That’s actually not news. It’s consistent with a series of accountings NSA gave to Reggie Walton in 2009, as when, in February 2009, they provided more exact numbers (though they’d get tweaked a bit during that summer) that were smaller, but still in the range of 2-3 tips a day.
Demonstrating the value of the BR metadata to the U.S. Intelligence Community, the NSA has disseminated 275 reports and tipped over 2,500 telephone identifiers to the FBI and CIA for further investigative action since the inception of this collection in docket number BR 06-05.
That said, at least according to Geoffrey Stone, the scale of the referrals may have gone down dramatically.
Under the FISA statute, the NSA queried 288 numbers in 2012 and had only 16 instances where matches were analyzed, confirmed, and then forwarded to the FBI. According to Stone, these queries only produced about 6,000 numbers that were “touched” by the analysis, of the millions of numbers whose meta-data the NSA stores for up to five years.
In general and specifically here, there are reasons I don’t entirely trust Stone’s comments on the dragnet. He has said a lot that is inconsistent with other public (and legally sworn) claims, notably on the volume of phone records collected. And his silences about certain aspects of the dragnet make me wonder how complete an understanding he has.
Plus, the “16 instances” may — as was true in the earlier period — represent reports that include more than one number. If, as occurred until 2009, each report had roughly 10 numbers, then this might amount to 160 identifiers (which is still far below the pace of the 2006-2009 period, but then during that period they weren’t enforcing RAS).
Then there’s the complete lack of definition for “touch” with regards to his 6,000 number.
In addition, 2012 might be a new baseline (or perhaps outlier) year, as the rollout of the new automated system at the end of 2011 would likely have changed the treatment of phone identifiers entirely.
And as I’ve said, I expect the use of the phone dragnet for a “peace of mind” query after the Boston Marathon attack to result in a huge number of tips (though perhaps in just one or several reports), given how wired the Tsarnaevs were and had been for the five years leading up to the attack.
Moreover, in a development that may or may not be entirely unrelated, the number of telephone taskings under Section 702 have started to go up again starting in 2012, after having been down since 2009.
As the chart demonstrates, the number of newly tasked telephone numbers decreased after 2009, but began to increase again in 2012. The average number of telephone numbers tasked each month for the first 11 months of 2012 [redacted].

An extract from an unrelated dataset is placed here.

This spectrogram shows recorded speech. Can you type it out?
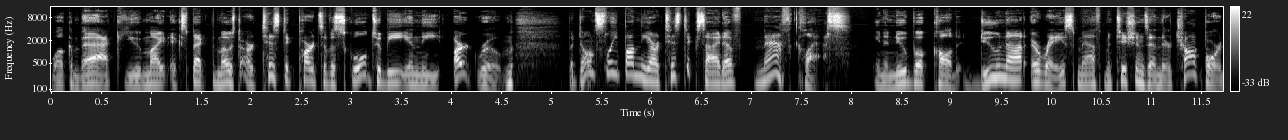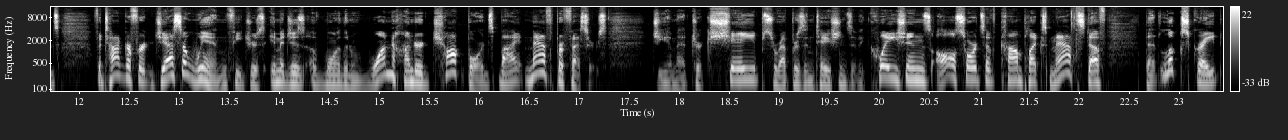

There are admittedly a number of possible explanations (increasing collection of text messages, different kind of upstream collection, potentially even a fourth certificate in addition to the terror, proliferation, and cyber ones we know about). But one possibility is that the new alert system has led NSA to move toward wiretapping interesting numbers, rather than sending them to FBI for investigation. Moreover, by wiretapping someone, NSA could share data with FBI and CIA in relatively unfettered fashion, as both are permitted to receive unminimized content under 702 in certain circumstances, and both have the authority to do backdoor searches on US person content on all but upstream collected 702 data.
The NSA can’t give phone numbers to FBI without review, but according to section 702 minimization procedures, in some cases they can let CIA and FBI read wiretap content without such review.
That is, wiretapping someone could be a way to evade data dissemination restrictions in place on actual phone dragnet queries.